Description of the task: Copy exactly the lines of the records below, starting at the line that contains "This is a spectrogram" and continuing through the last line, both included; omit any pictures.

Task inputs:

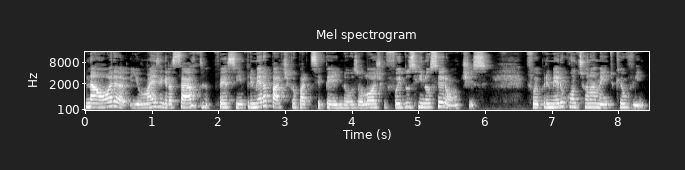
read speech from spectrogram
Na hora, e o mais engraçado foi assim: a primeira parte que eu participei no zoológico foi dos rinocerontes. Foi o primeiro condicionamento que eu vi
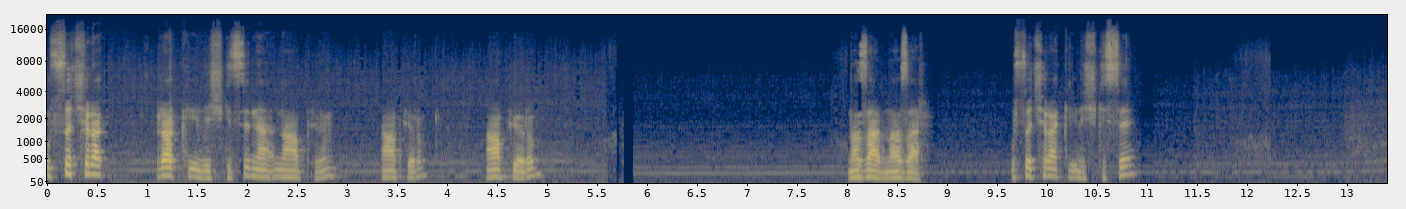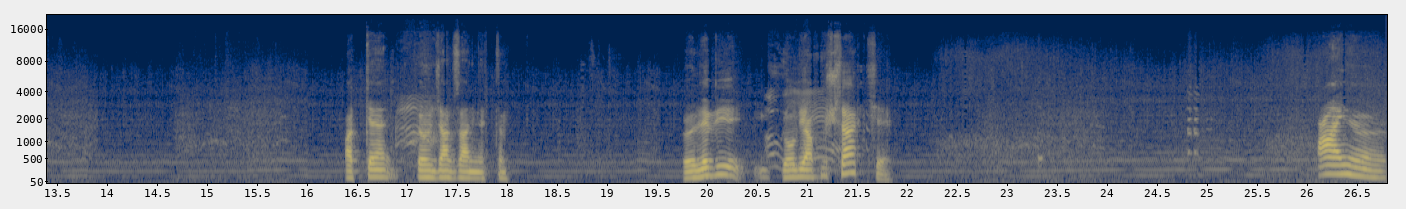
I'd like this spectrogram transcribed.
Usta çırak çırak ilişkisi ne, ne yapıyorum? Ne yapıyorum? Ne yapıyorum? Nazar nazar. Usta çırak ilişkisi Bak gene döneceğim zannettim. Öyle bir yol yapmışlar ki. Aynı.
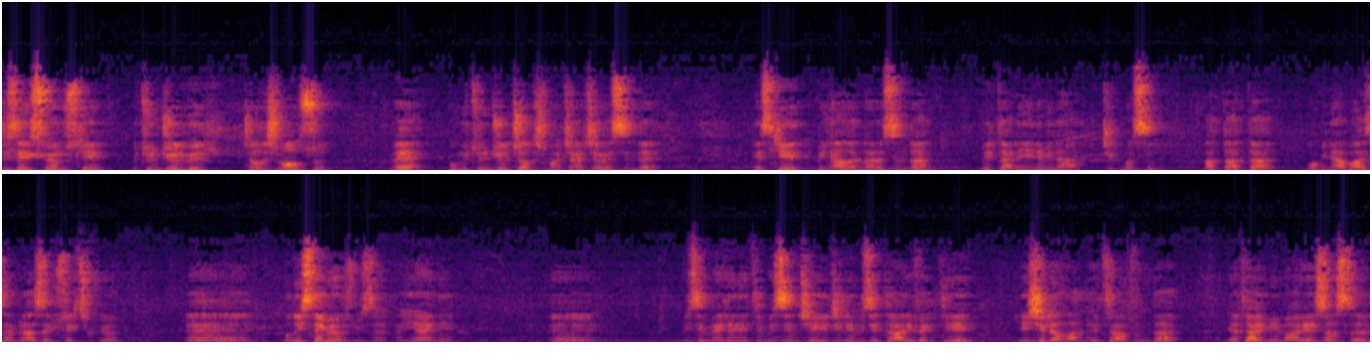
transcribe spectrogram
biz de istiyoruz ki bütüncül bir çalışma olsun ve bu bütüncül çalışma çerçevesinde eski binaların arasından bir tane yeni bina çıkmasın. Hatta hatta o bina bazen biraz da yüksek çıkıyor. Ee, bunu istemiyoruz biz zaten. Yani e, bizim medeniyetimizin, şehirciliğimizin tarif ettiği yeşil alan etrafında yatay mimari esaslı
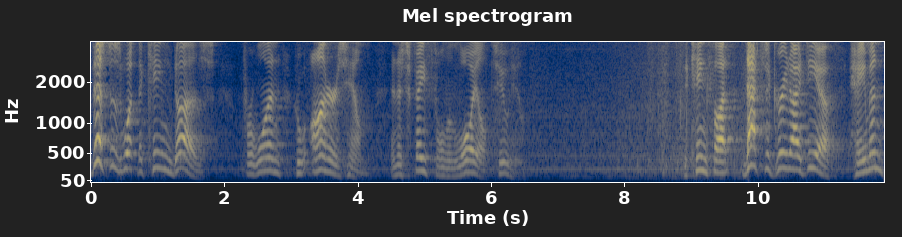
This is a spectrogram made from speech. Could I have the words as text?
This is what the king does for one who honors him and is faithful and loyal to him. The king thought, That's a great idea, Haman.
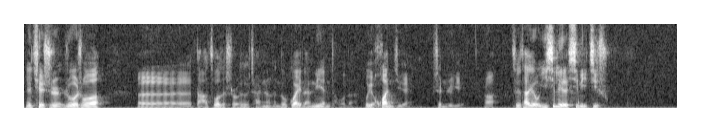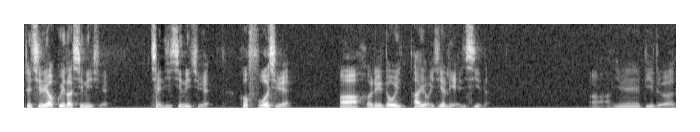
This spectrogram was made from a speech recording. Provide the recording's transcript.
因为确实，如果说呃打坐的时候会产生很多怪诞念头的，会有幻觉，甚至于是吧？所以它有一系列的心理技术。这其实要归到心理学，前期心理学和佛学啊，和这都它有一些联系的。啊，因为笔者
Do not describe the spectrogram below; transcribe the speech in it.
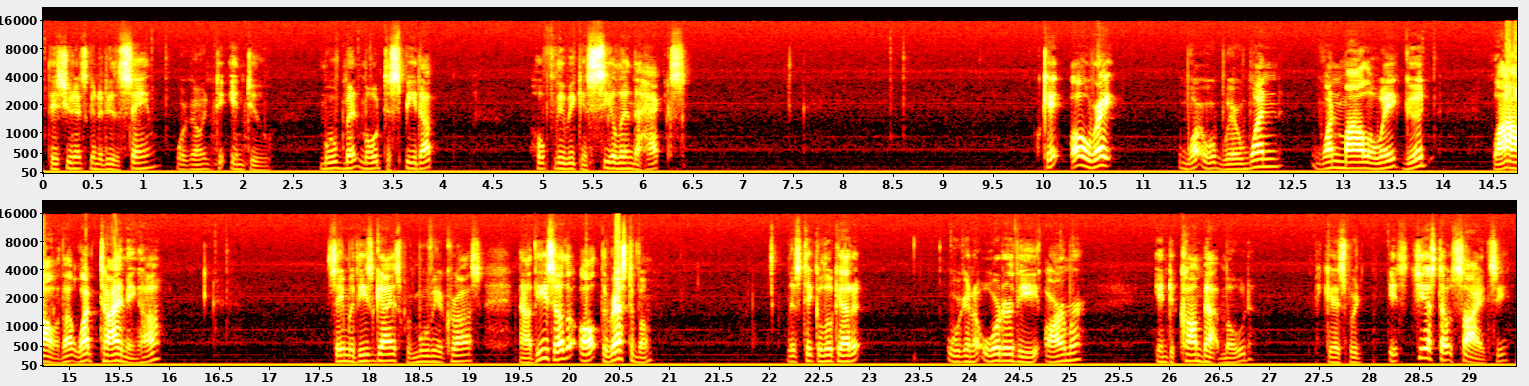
This unit's going to do the same. We're going to into movement mode to speed up. Hopefully we can seal in the hex. Okay, oh right. We're one one mile away. Good. Wow, that what timing, huh? Same with these guys. We're moving across. Now these other, all the rest of them. Let's take a look at it. We're going to order the armor into combat mode because we're it's just outside. See,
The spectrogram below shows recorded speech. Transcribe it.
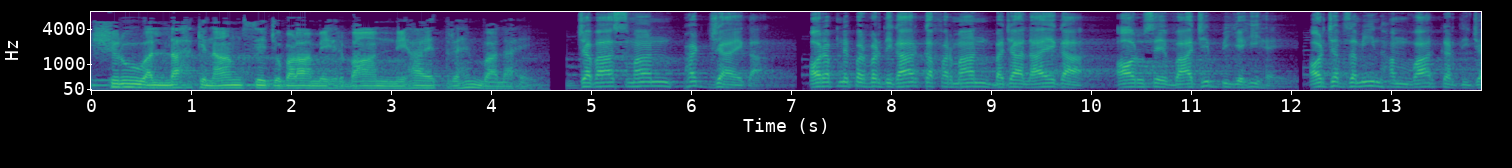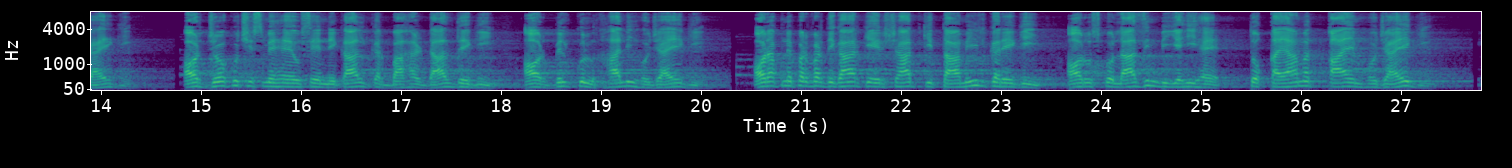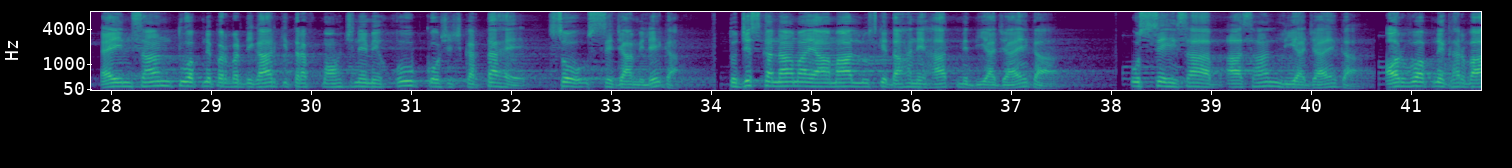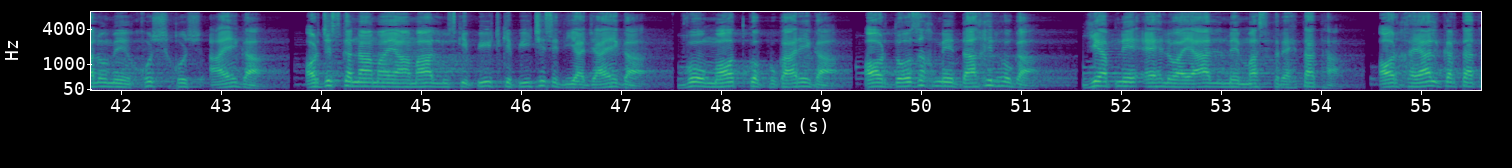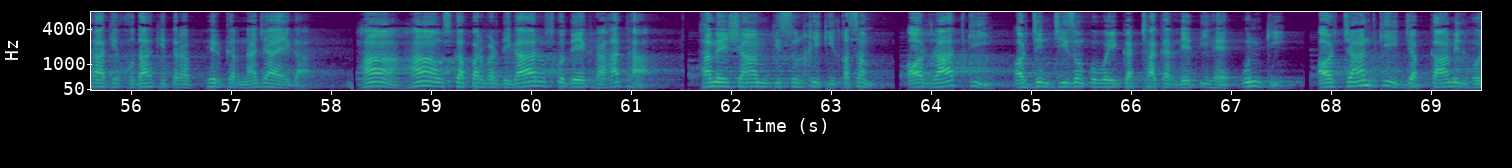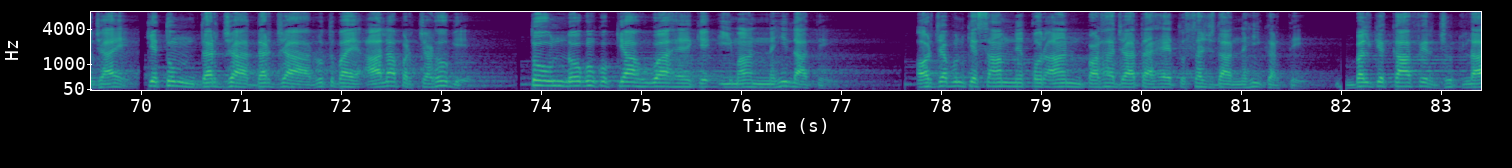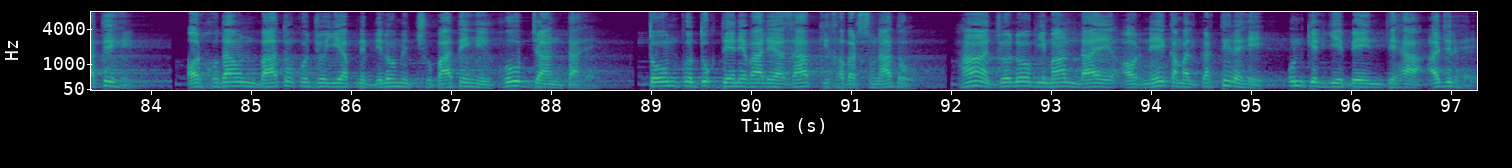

Answer section:
This is a spectrogram made from speech. Could I have the words as text?
This is what the king does for one who honors him and is faithful and loyal to him. The king thought, That's a great idea, Haman.
This spectrogram was made from a speech recording. Provide the recording's transcript.
因为确实，如果说呃打坐的时候会产生很多怪诞念头的，会有幻觉，甚至于是吧？所以它有一系列的心理技术。这其实要归到心理学，前期心理学和佛学啊，和这都它有一些联系的。啊，因为笔者
Do not describe the spectrogram below; transcribe the speech in it.
This unit's going to do the same. We're going to into movement mode to speed up. Hopefully we can seal in the hex. Okay, oh right. We're one one mile away. Good. Wow, that what timing, huh? Same with these guys. We're moving across. Now these other, all the rest of them. Let's take a look at it. We're going to order the armor into combat mode because we're it's just outside. See,
The spectrogram below shows recorded speech. Transcribe it.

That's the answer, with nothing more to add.